AMSTERDAM — U.S. Foodservice, the subsidiary at the root of so many of Ahold's problems, may now be part of the solution.
Ahold said it will sell the Columbia, Md.-based company to a consortium led by private equity funds Clayton, Dubilier Rice and Kohlberg Kravis Roberts for $7.1 billion. The retailer will use proceeds to pay down more than $2.7 billion in debt, while returning another $4 billion to shareholders in the form of company share buybacks, said Anders Moberg, Ahold's outgoing chief executive officer, speaking at the company's annual meeting here.
U.S. Foodservice was the source of the accounting scandal in 2003 that nearly brought down Ahold and left it awash in debt. The $7.1 billion sale price strongly exceeded the estimates of some analysts, who had previously said Ahold could probably expect to get a little more than $5 billion.
“They definitely fetched a good price,” Mitch Corwin, an analyst at Morningstar, Chicago, told SN, adding that the price valued USF at a 30% premium to food-service peers Sysco and Performance Food Group.
“There were many who wanted us to sell U.S. Foodservice in 2003,” Moberg said in a speech at the annual meeting. “I said then it would be a mistake at that time and would destroy shareholder value. Instead we focused on rebuilding the U.S. Foodservice business and culture.”
Ratings agencies Standard & Poor's and Fitch Ratings each last week raised their debt ratings of Ahold, with S&P taking its ratings back to investment grade for the first time since the scandal of 2003. Ahold's stock price also soared to levels not seen in the four-plus years since the USF scandal.
Accompanying Ahold in the stock jump was Belgian retailer Delhaize, which in recent months had been discussed as a potential partner of Ahold, should Ahold decide to sell supermarket assets in the U.S. or in Europe. Observers last week said the sale of USF would not necessarily influence the likelihood of a merger, and attributed the activity to the news that Moberg will resign in July.
While the USF sale and subsequent stock buyback ought to be welcome events for Ahold shareholders, observers said they don't expect dissident investors to stop calling for Ahold to sell U.S. chains Giant, Stop & Shop and Giant-Carlisle.
“The buyback is certainly a significant step in providing a lot of cash back into the business, but the fundamental issues they face are still there,” Neil Stern, senior partner at McMillan Doolittle, Chicago, told SN. “The international network they run is still large and unwieldy and still has performance issues at some divisions.”
Stern said he believes Ahold waited for the right moment to sell USF. Ahold acquired the company, then doing around $7 billion in sales, for $3.6 billion in 2000. USF reported $19.6 billion in revenues for fiscal 2006. A merger with Delhaize is a possibility, he added, but “very difficult to put together” due to regulatory issues.
“U.S. Foodservice has done an admirable job turning itself around after the problems they had.
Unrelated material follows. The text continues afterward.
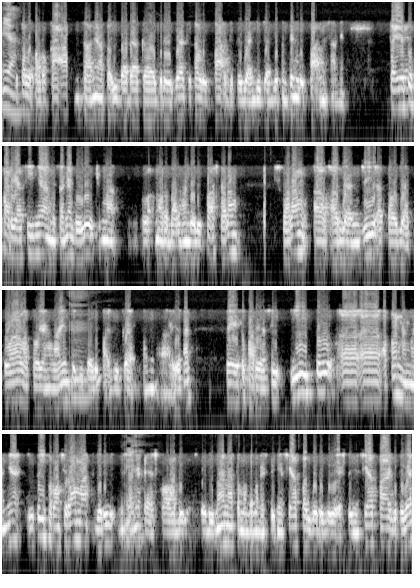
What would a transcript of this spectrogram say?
yeah. kita lupa rokaat misalnya atau ibadah ke gereja kita lupa gitu janji-janji penting lupa misalnya. Kayak itu variasinya misalnya dulu cuma mau lebaran aja lupa sekarang sekarang uh, janji atau jadwal atau yang lain itu hmm. juga lupa juga uh, ya kan itu variasi itu uh, uh, apa namanya itu informasi lama jadi misalnya yeah. kayak sekolah di SD di mana teman-teman SD-nya siapa guru-guru SD-nya siapa gitu ya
The business was pretty healthy, and the fundamentals of the food-service business still look pretty good, with lots of room to grow due to its fragmented market,” Stern said.
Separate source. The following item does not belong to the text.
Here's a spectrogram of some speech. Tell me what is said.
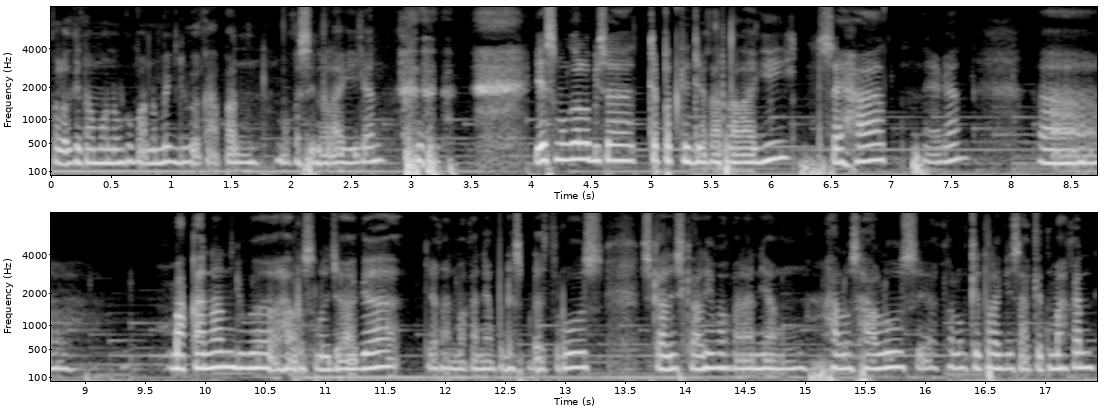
kalau kita mau nunggu pandemik juga kapan mau ke sini lagi kan? Ya semoga lo bisa cepet ke Jakarta lagi sehat ya kan? Uh, makanan juga harus lo jaga jangan makan yang pedas-pedas terus. Sekali-sekali makanan yang halus-halus ya. Kalau kita lagi sakit makan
USF became the center of controversy after it was revealed that executives were inflating promotional rebates from suppliers in order to meet earnings targets. Ahold was forced to restate $800 million in earnings as a result. Ahold rebuilt the business behind Larry Benjamin, who was named chief operating officer of Ahold's U.S. supermarkets last fall.